Why is this new, curly-horned dinosaur named Wendy?

Scientists uncover new remains of an ancient dinosaur, and decide to celebrate in a unique way.

Danielle Dufault/Handout via Reuters
The Wendiceratops pinhornenis dinosaur is seen in a life reconstruction illustration by Danielle Dufault.

After unearthing a dinosaur that stalked the earth over 79 million years ago, Canadian fossil hunter Wendy Sloboda appropriately named the beast after herself, dubbing the two-ton behemoth Wendiceratops pinhornensis, and getting a tattoo of the ancient animal to commemorate the find.

"Wendiceratops is a truly eye-catching dinosaur," paleontologist David Evans of the Royal Ontario Museum in Toronto told Reuters. "With its array of gnarly horns curling forward off the back of its frill and its tall nose horn, it is without a doubt one of the most highly ornamented members of the horned dinosaur family, which is well-known for their spiky skulls." 

The fossil was discovered in the remote wilderness of southern Alberta, in a bonebed south of the Milk River. This remote region borders Dinosaur Provincial Park, a UNESCO World Heritage Site, that is rich in dinosaur fossils. Ms. Sloboda discovered the bonebed in 2010, and the bones were collected between 2011 and 2014.

So far the fossils of three adults and one juvenile Wendiceratops have been found and identified, with the adults measuring over 20 feet in length. Based on the age of the bones, it appears that Wendy lived during the Cretaceous Period, the same period that the Triceratops horridus lived in. While weighing more than a 2014 Porsche 911 is no joking matter, Wendy’s size is a half to a third of that of her three-horned cousin, which weighed in at four to six tons.

At the time when Wendy roamed Canada, an inland sea cut across North America, creating a rich coastal plain with plenty of plants for the dinosaur to cut off with its parrot-like mouth.

But why the frills? "We suspect that the skull ornamentation may have been a visual cue that allowed these animals to recognize each other over a long distance," said Cleveland Museum of Natural History paleontologist Michael Ryan.

The Triceratops also sported a frilled collar behind its head. Scientists are unsure as to what purpose the six-foot frill served, but speculate that the bone collar may have protected the neck of the dinosaur, may have played a role in attracting mates similar to a peacock’s plumage, or may have helped regulate the dinosaur’s internal body temperature.
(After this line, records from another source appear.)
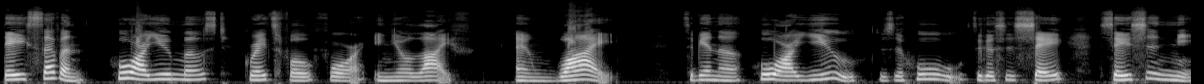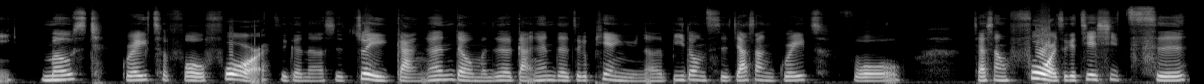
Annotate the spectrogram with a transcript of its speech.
？Day seven。Who are you most grateful for in your life and why？这边呢，Who are you？就是 Who 这个是谁？谁是你 most grateful for？这个呢是最感恩的。我们这个感恩的这个片语呢，be 动词加上 grateful，加上 for 这个介系词。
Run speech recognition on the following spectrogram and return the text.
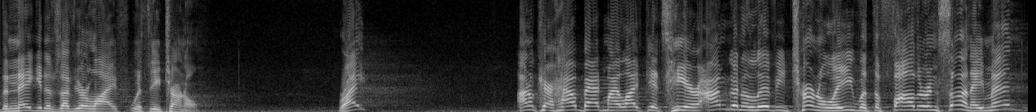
the negatives of your life with the eternal. Right? I don't care how bad my life gets here, I'm going to live eternally with the Father and Son. Amen?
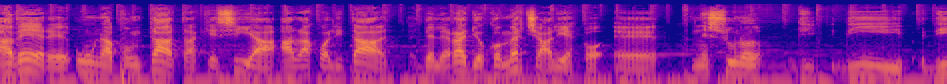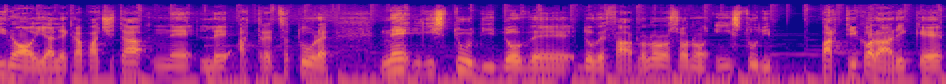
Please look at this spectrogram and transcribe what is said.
avere una puntata che sia alla qualità delle radio commerciali, ecco, eh, nessuno di, di, di, noi ha le capacità né le attrezzature né gli studi dove, dove farlo. Loro sono in studi particolari che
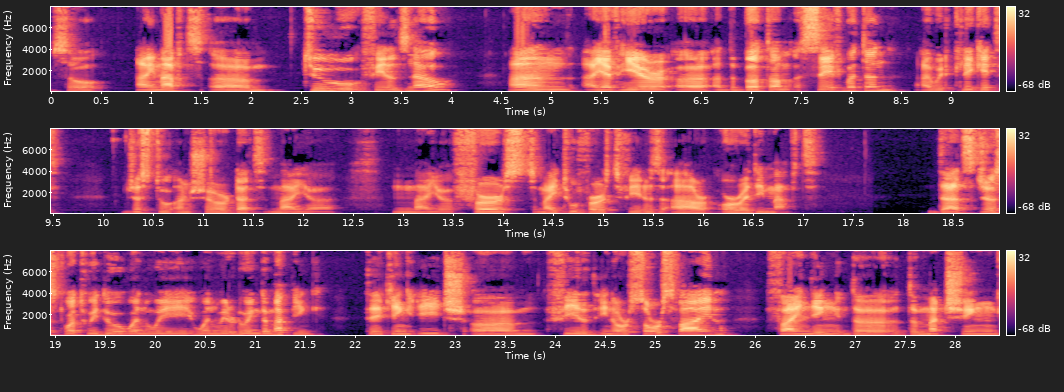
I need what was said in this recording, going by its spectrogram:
So I mapped um, two fields now, and I have here uh, at the bottom a save button. I will click it just to ensure that my uh, my uh, first my two first fields are already mapped. That's just what we do when we when we're doing the mapping, taking each um, field in our source file finding the the matching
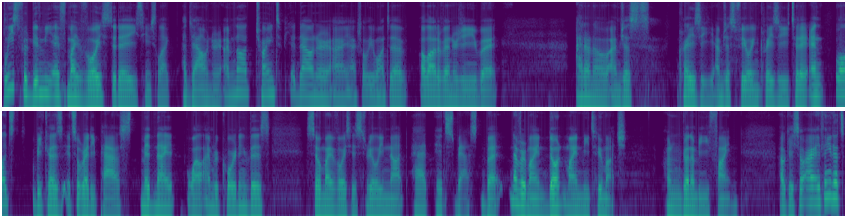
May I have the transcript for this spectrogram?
please forgive me if my voice today seems like a downer. I'm not trying to be a downer. I actually want to have a lot of energy, but I don't know. I'm just crazy. I'm just feeling crazy today. And well, it's because it's already past midnight while I'm recording this. So my voice is really not at its best. But never mind. Don't mind me too much. I'm gonna be fine. Okay, so I think that's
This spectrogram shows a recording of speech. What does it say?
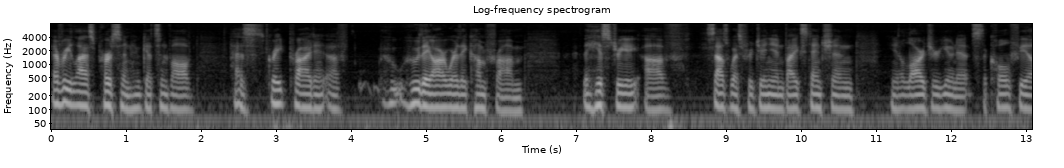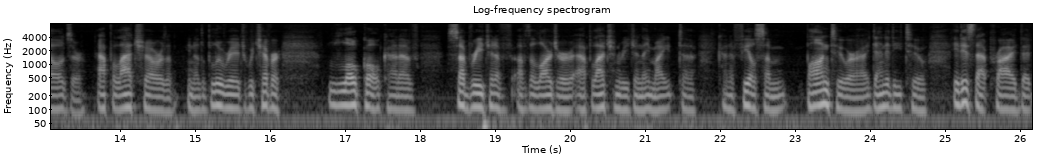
every last person who gets involved has great pride of who, who they are, where they come from, the history of Southwest Virginia, and by extension, you know, larger units, the coal fields or Appalachia or the, you know, the Blue Ridge, whichever local kind of subregion of, of the larger Appalachian region they might uh, kind of feel some bond to or identity to. It is that pride that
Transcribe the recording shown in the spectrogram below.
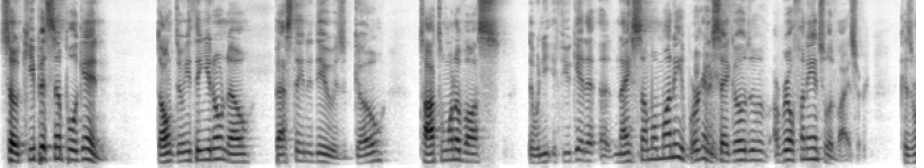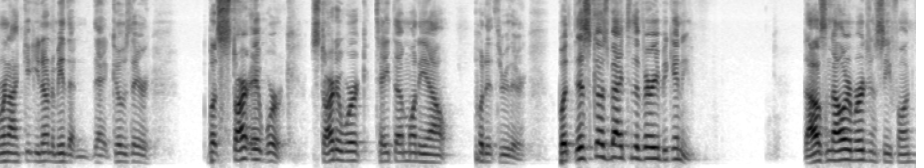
So keep it simple again. Don't do anything you don't know. Best thing to do is go talk to one of us that when you if you get a, a nice sum of money we're going to say go to a real financial advisor because we're not you know what i mean? That that goes there but start at work. Start at work, take that money out, put it through there. But this goes back to the very beginning. Thousand dollar emergency fund.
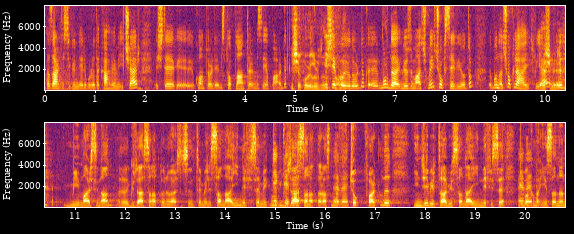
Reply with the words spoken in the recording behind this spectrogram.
pazartesi günleri burada kahvemi içer. İşte e, kontrollerimizi, toplantılarımızı yapardık. İşe koyulurdu İşe sonra. koyulurduk. E, Burada gözümü açmayı çok seviyordum. E, Buna çok layık bir yer. şimdi Mimar Sinan Güzel Sanatlar Üniversitesi'nin temeli Sanayi Nefise Mektebi. Mektebi. Güzel sanatlar aslında Evet. Çok farklı ince bir tabir. Sanayi Nefise bir Evet. bakıma insanın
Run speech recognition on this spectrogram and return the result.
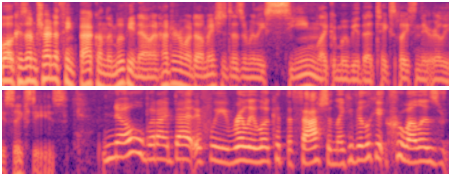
Well, because I'm trying to think back on the movie now, and 101 Dalmatians doesn't really seem like a movie that takes place in the early 60s. No, but I bet if we really look at the fashion, like if you look at Cruella's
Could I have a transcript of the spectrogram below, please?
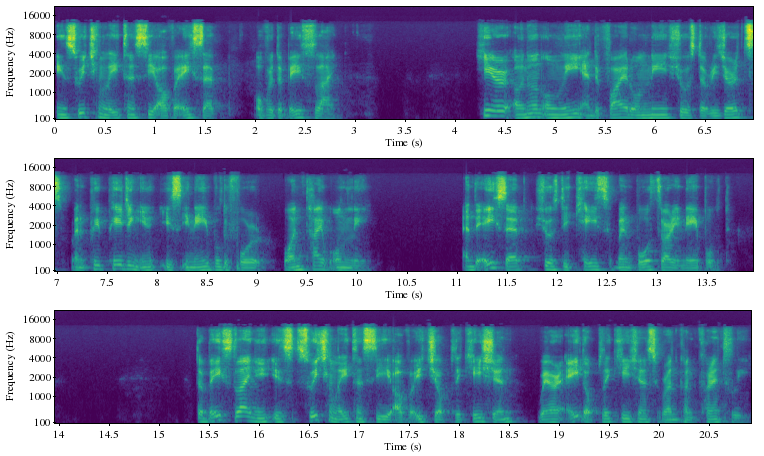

The discovery of Wendy, along with the research and findings, was published Wednesday in the scientific journal PLOS ONE.

You've read  of  free articles. Subscribe to continue.

Dear Reader,

About a year ago, I happened upon this statement about the Monitor in the Harvard Business Review – under the charming heading of “do things that don’t interest you”:

“Many things that end up” being meaningful, writes social scientist Joseph Grenny, “have come from conference workshops, articles, or online videos that began as a chore and ended with an insight. My work in Kenya, for example, was heavily influenced by a Christian Science Monitor article I had forced myself to read 10 years earlier. Sometimes, we call things ‘boring’ simply because they lie outside the box we are currently in.”

If you were to come up with a punchline to a joke about the Monitor, that would probably be it. We’re seen as being global, fair, insightful, and perhaps a bit too earnest. We’re the bran muffin of journalism.

But you know what? We change lives. And I’m going to argue that we change lives precisely because we force open that too-small box that most human beings think they live in.

The Monitor is a peculiar little publication that’s hard for the world to figure out. We’re run by a church, but we’re not only for church members and we’re not about converting people. We’re known as being fair even as the world becomes as polarized as at any time since the newspaper’s founding in 1908.

We have a mission beyond circulation, we want to bridge divides. We’re about kicking down the door of thought everywhere and saying, “You are bigger and more capable than you realize. And we can prove it.”

If you’re looking for bran muffin journalism, you can subscribe to the Monitor for $15. You’ll get the Monitor Weekly magazine, the Monitor Daily email, and unlimited access to CSMonitor.com.